Mycobutin® AIDS A semisynthetic rifamycin used to prevent MAC in AIDS Pts with < 75 T4 cell/mm3, or combined with other drugs to treat MAC; it ↓ anemia, fatigue, fever, hospitalization, Karnovsky performance score, prevents ↑ alk phos seen in advanced AIDS Side effects Kidney and liver damage, BM suppression, rash, fever, GI stress. See AIDS, Mycobacterium avium-intercellulare complex.

rifabutin

A drug used to treat tuberculosis of the lungs and to prevent the development of lung TB in AIDS patients. A brand name is Mycobutin.
References in periodicals archive ?
Antibiotic MIC Susceptibility Streptomycin >32 R Isoniazid <0.03 S Rifampin <0.12 S Ethambutol 1 S Rifabutin <0.12 S Ethionamide <0.3 S Amikacin 0.25 S Moxifloxacin 0.25 S para-Aminosalicylic acid <0.5 S Cycloserine 8 S Capreomycin 1.2 S Levofloxacin 0.5 S MIC indicated minimum inhibitory concentration (ug/mL).
The new guidelines provide additional recommendations regarding use of rifampin with antiretroviral therapy; these recommendations are critical in regions where rifabutin is unavailable.
1995,288:201-207 (37) TABLE 3 Drugs that induce or inhibit CYP3A4 Inducers Barbiturates Glucocorticoids Carbamazepine Modafinil Dexamethasone Nevirapine Efavirenz Phenobarbital Weak/moderate Amiodarone Diltiazem inhibitors Anastrozole Fluconazole Chloramphenicol Fluoxetine Cimetidine Fluvoxamine Ciprofloxacin Metronidazole Clotrimazole Mibefradil Danazol Miconazole Delavirdine Strong inhibitors * Clarithromycin Indinavir Erythromycin Itraconazole Inducers Phenylbutazone Rifabutin Phenytoin Rifampin Pioglitazone St.
A partial list of these medications includes ciprofloxacin, erythropoietin, lamivudine (for the treatment of hepatitis B), fluconazole, ketoconazole, itraconazole, ganciclovir (to treat CMV), ribavirin and interferon (to treat hepatitis C), rifabutin (to treat MAI), and famciclovir (to treat Herpes Simplex).

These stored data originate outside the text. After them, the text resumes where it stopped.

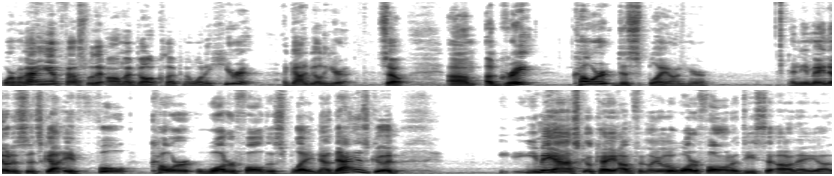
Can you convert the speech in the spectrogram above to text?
or if I'm at Hamfest with it on my belt clip and I want to hear it, I got to be able to hear it. So, um, a great color display on here. And you may notice it's got a full color waterfall display. Now that is good. You may ask, okay, I'm familiar with a waterfall on a, D- on a uh,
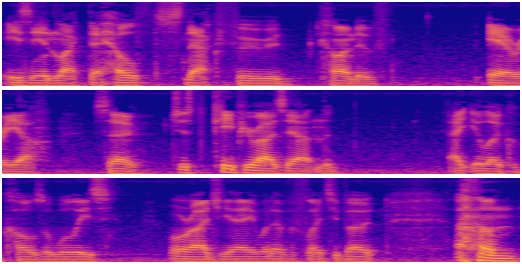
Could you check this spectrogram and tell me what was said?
is in like the health snack food kind of area. So just keep your eyes out in the at your local Coles or Woolies or IGA, whatever floats your boat. Um,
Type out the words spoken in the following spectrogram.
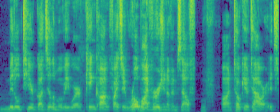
middle tier Godzilla movie where King Kong fights a robot version of himself on Tokyo Tower. It's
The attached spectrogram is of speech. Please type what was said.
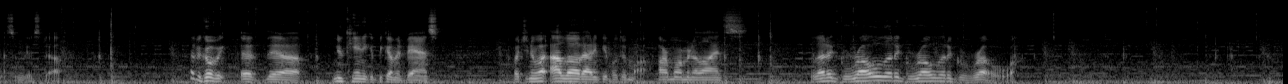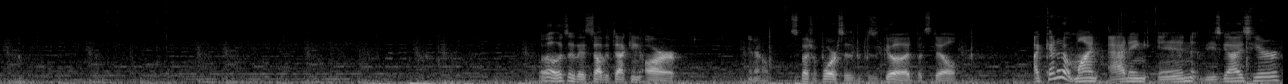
That's some good stuff. That'd be cool if the uh, new Canaan could become advanced. But you know what? I love adding people to our Mormon Alliance. Let it grow, let it grow, let it grow. Well, it looks like they stopped attacking our, you know, special forces, which is good, but still. I kind of don't mind adding in these guys here.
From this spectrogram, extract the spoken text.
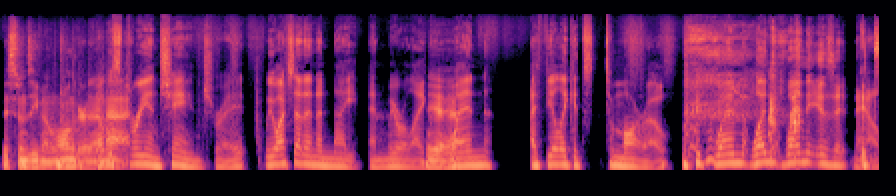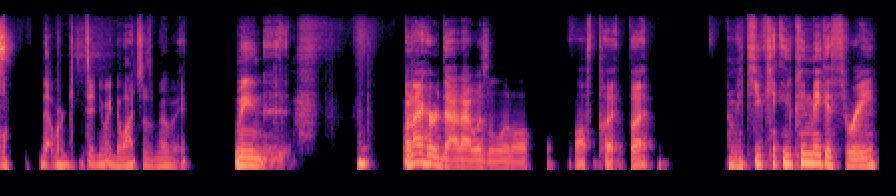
this one's even longer than That that. was three and change, right? We watched that in a night, and we were like, Yeah. when? I feel like it's tomorrow. Like when? When? When is it now It's- that we're continuing to watch this movie? I mean, when I heard that, I was a little off put, but I mean, you can you can make it three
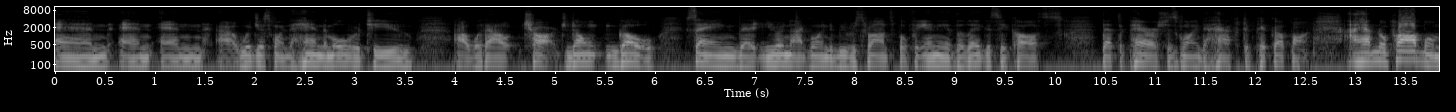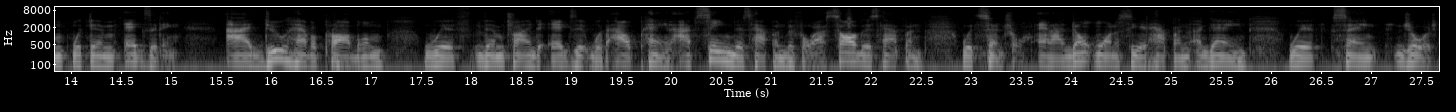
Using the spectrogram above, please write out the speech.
and and and uh, we're just going to hand them over to you uh, without charge. Don't go saying that you're not going to be responsible for any of the legacy costs that the parish is going to have to pick up on. I have no problem with them exiting. I do have a problem with them trying to exit without paying. I've seen this happen before. I saw this happen with Central, and I don't want to see it happen again with St. George.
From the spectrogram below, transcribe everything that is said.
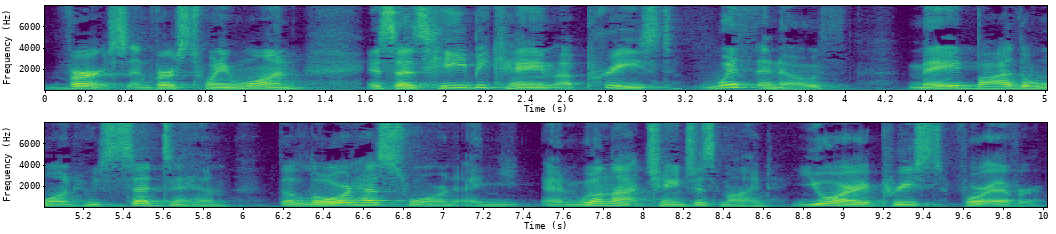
verse. In verse 21, it says, He became a priest with an oath made by the one who said to him, The Lord has sworn and, and will not change his mind. You are a priest forever.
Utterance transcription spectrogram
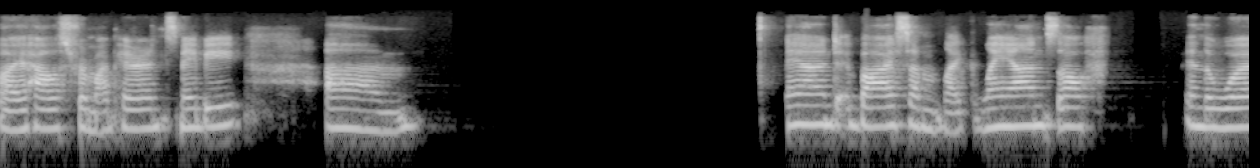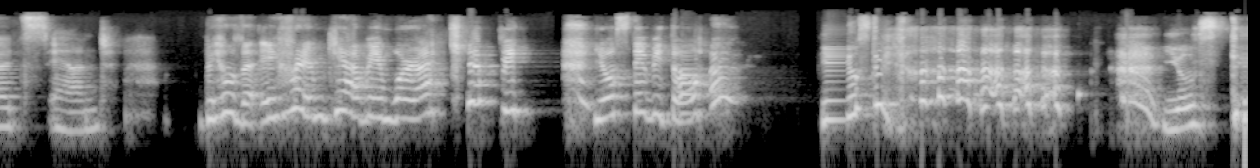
buy a house for my parents, maybe, um, and buy some like lands off in the woods and build an A-frame cabin where I can be. Yo, stupid. Yo, stupid. 寄捨て人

Similarly, twice-weekly rifampin or rifabutin should not be used in patients whose CD4 counts are below 100 cells/[micro]L.
HIV-infected adults should be dosed the same as those without HIV, but rifampin or rifabutin should be used instead of rifapentine because of high rates of relapse among HIV patients given rifapentine, the recommendations state.

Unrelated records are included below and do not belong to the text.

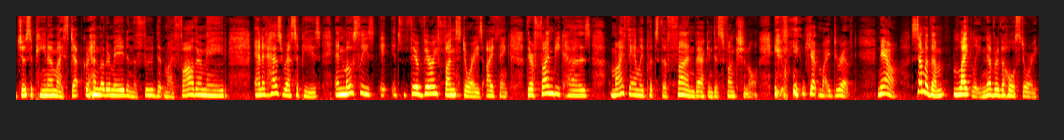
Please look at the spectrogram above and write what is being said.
Josephina, my step grandmother, made, and the food that my father made. And it has recipes, and mostly it, it's they're very fun stories. I think they're fun because my family puts the fun back in dysfunctional. If you get my drift. Now, some of them lightly, never the whole story.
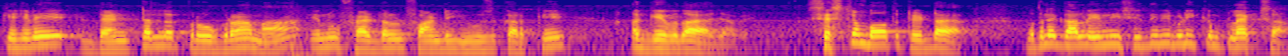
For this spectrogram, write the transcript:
ਕਿ ਜਿਹੜੇ ਡੈਂਟਲ ਪ੍ਰੋਗਰਾਮ ਆ, ਇਹਨੂੰ ਫੈਡਰਲ ਫੰਡ ਯੂਜ਼ ਕਰਕੇ ਅੱਗੇ ਵਧਾਇਆ ਜਾਵੇ। ਸਿਸਟਮ ਬਹੁਤ ਟੇਢਾ ਆ। ਮਤਲਬ ਗੱਲ ਇੰਨੀ ਸਿੱਧੀ ਨਹੀਂ, ਬੜੀ ਕੰਪਲੈਕਸ ਆ।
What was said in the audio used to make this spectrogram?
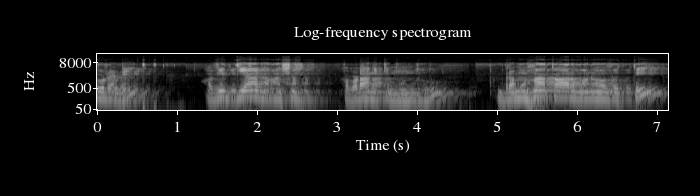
చూడండి. అవిద్య నాశం అవడానికి ముందు బ్రహ్మాకార మనోవృత్తి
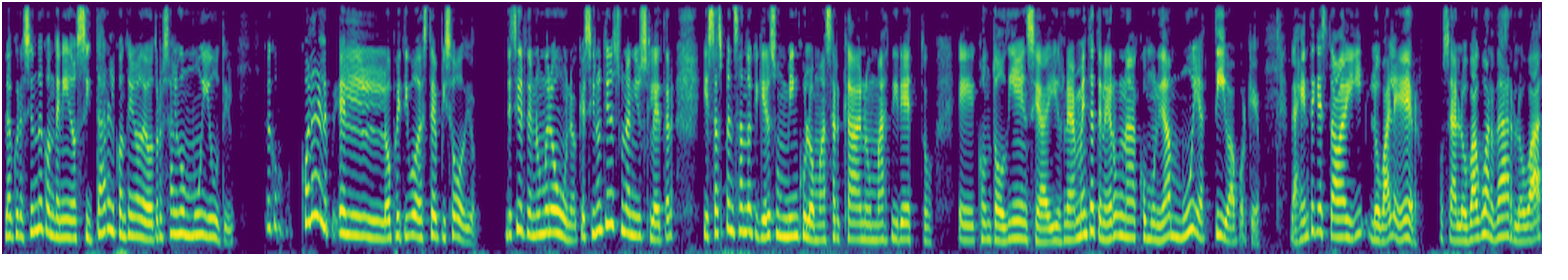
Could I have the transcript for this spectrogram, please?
la curación de contenido, citar el contenido de otro es algo muy útil. ¿cuál era el, objetivo de este episodio? Decirte, número uno, que si no tienes una newsletter y estás pensando que quieres un vínculo más cercano, más directo eh, con tu audiencia y realmente tener una comunidad muy activa, porque la gente que estaba ahí lo va a leer, o sea, lo va a guardar, lo va,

The FDA has appfoved rifabutin, a drug to prevent Mycobacterium avium complex (MAC) in patients who have advanced HIV infection.
Although none of the Queensland cohort underwent drug susceptibility testing, review of previous cases suggests that a combination of rifabutin, ethambutol, and clarithromycin may be an effective drug regimen, with moxifloxacin/levofloxacin, sulfamethoxazole, pyrazinamide, and linezolid as other potential agents (3-7).

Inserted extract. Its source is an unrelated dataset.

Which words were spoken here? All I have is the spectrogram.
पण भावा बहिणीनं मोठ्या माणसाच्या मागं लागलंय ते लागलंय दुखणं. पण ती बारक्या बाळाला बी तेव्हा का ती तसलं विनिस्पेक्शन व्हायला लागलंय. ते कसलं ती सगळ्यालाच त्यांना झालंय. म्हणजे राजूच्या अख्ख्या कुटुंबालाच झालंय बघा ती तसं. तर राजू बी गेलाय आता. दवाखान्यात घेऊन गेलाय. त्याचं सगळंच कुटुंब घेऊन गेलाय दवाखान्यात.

interjectum susceptibilities were reported (Table 1), the therapy was modified to oral ciprofloxacin 500 mg twice a day, azithromycin 250 mg daily, and rifabutin 300 mg daily for additional 9 months.
For third-line therapy, there are no current recommendations except targeted drugs that should be checked for susceptibility before the start of treatment like tetracyclines, rifabutin and furazolidone.
Culprits include zidovudine (AZT) and stavudine (d4T), co-trimoxazole (Bactrim) and the antituberculosis drugs isoniazid, rifampicin and rifabutin. (4) In patients presenting with anaemia, baseline haematinic studies including serum ferritin, serum [B.sub.12] and red-cell folate are essential, and significant deficiencies should routinely be excluded.
His current medications included azithromycin, ethambutol, rifabutin and trimethoprim-sulfamethoxazole.